Residents counted several missile strikes, one of which apparently hit a military camp of forces loyal to Tripoli in the Sabaa district in the south of the capital, scene of the heaviest fighting between the rival forces.

Authorities earlier closed Tripoli’s only functioning airport, cutting air links to a city of an estimated 2.5 million residents. The airport in Misrata, a city 200 km to the east, remained open.

The Libyan National Army (LNA) force loyal to commander Khalifa Haftar started an offensive two weeks ago but has been unable to breach the government’s southern defenses.

If a drone strike was confirmed this would point to more sophisticated warfare. The LNA has so far mainly used aging Soviet-made jets from the air force of Muammar Qaddafi, toppled in 2011, lacking precision firepower and helicopters, according to residents and military sources.

The violence spiked after the White House said on Friday that US President Donald Trump spoke by telephone with Haftar earlier in the week.

The disclosure of the call and a US statement that it “recognized Field Marshal Haftar’s significant role in fighting terrorism and securing Libya’s oil resources” has boosted the commander’s supporters and enraged his opponents.

Western powers have been divided over a push by Haftar’s forces to seize Tripoli, undermining calls by the United Nations for a cease-fire.

Both sides claimed progress in southern Tripoli on Saturday, but no more details were immediately available.

A Reuters TV cameraman visiting the southern Khalat Furgan suburb heard heavy shelling but saw no apparent change in the frontline.

On Friday, two children were killed in shelling in southern Tripoli, residents said. The fighting has killed 227 people and wounded 1,128, the World Health organization said before the air strikes.

On Thursday, both the United States and Russia said they could not support a UN Security Council resolution calling for a cease-fire in Libya at this time.

Russia objects to the British-drafted resolution blaming Haftar for the latest flare-up in violence when his LNA advanced to the outskirts of Tripoli earlier this month, diplomats said.

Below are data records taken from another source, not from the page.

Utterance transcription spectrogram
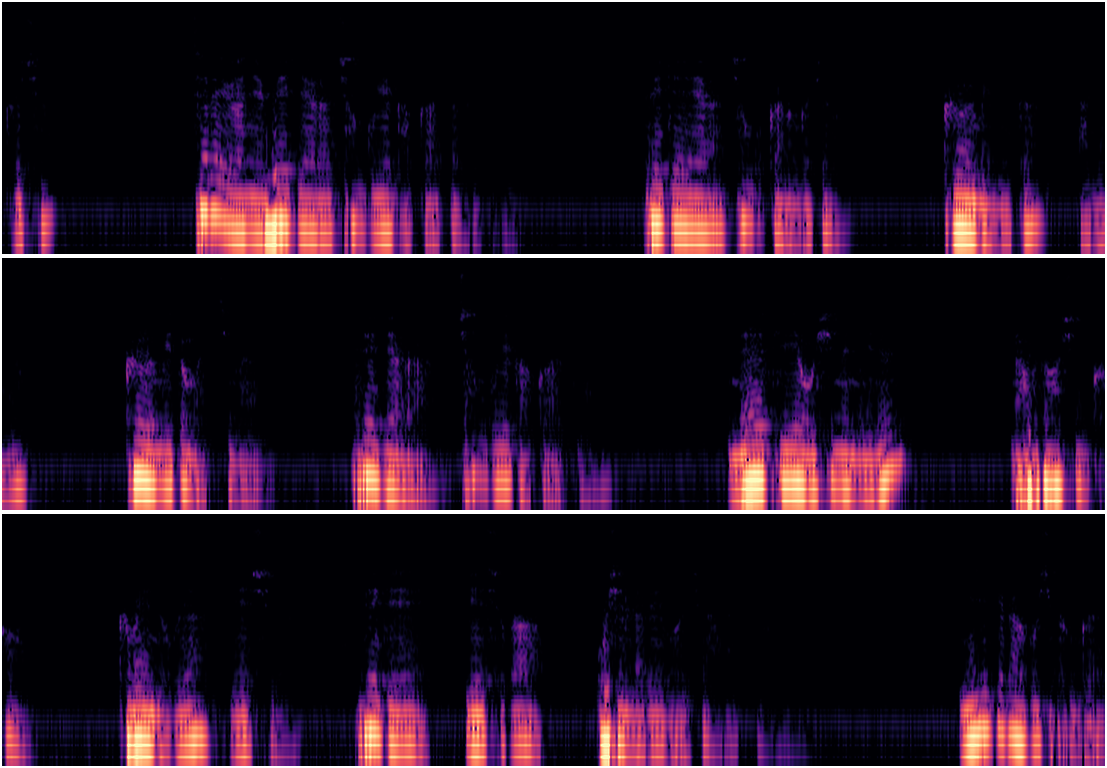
그렇죠? 세례 요한이 회개하라 천국에 가까웠다 그랬어요. 회개해야 천국 가는 거죠. 그 의미입니까? 아니에요. 그 의미도 맞지만 회개하라 천국에 가까웠다. 내 뒤에 오시는 이는 나보다 훨씬 커. 그분이 누구야? 예수야. 회개에 예수가 오실 날이 멀지 않았어. 이 얘기를 하고 싶은 거예요.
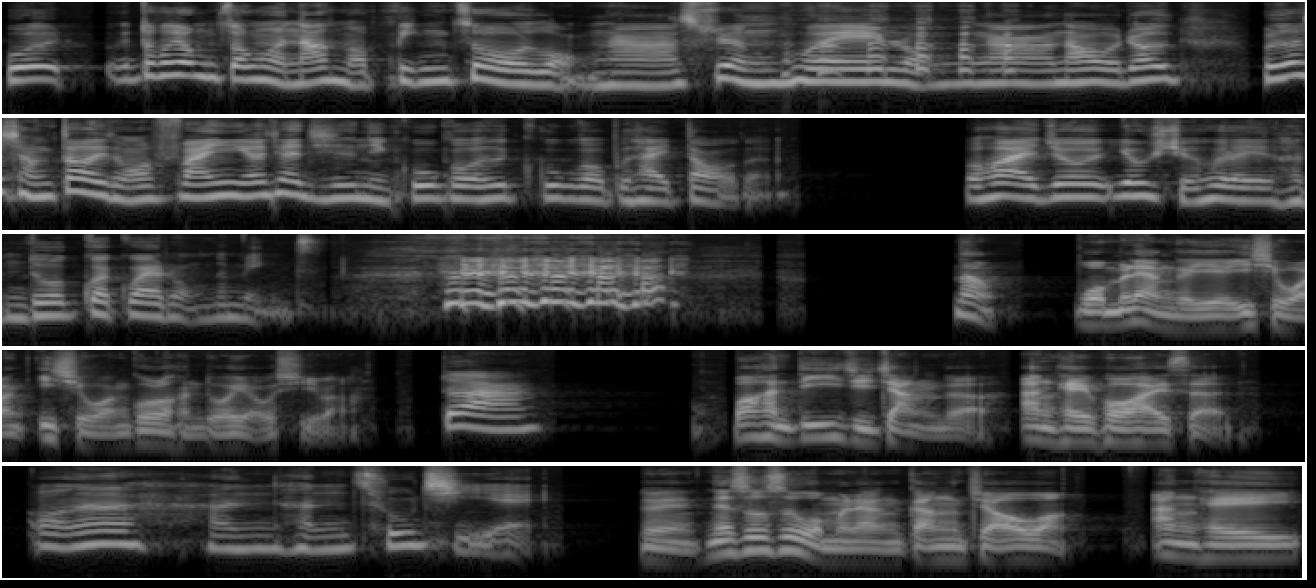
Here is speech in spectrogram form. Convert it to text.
我都用中文，然后什么冰咒龙啊、炫辉龙啊，然后我就我就想到底怎么翻译，而且其实你 Google 是 Google 不太到的。我后来就又学会了很多怪怪龙的名字。那我们两个也一起玩，一起玩过了很多游戏吧？对啊。包含第一集讲的《暗黑破坏神》哦，那很很出奇耶。对，那时候是我们俩刚交往，《暗黑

The United States did not give a reason for its decision not to support the draft resolution, which would also call on countries with influence over the warring parties to ensure compliance and for unconditional humanitarian aid access in Libya.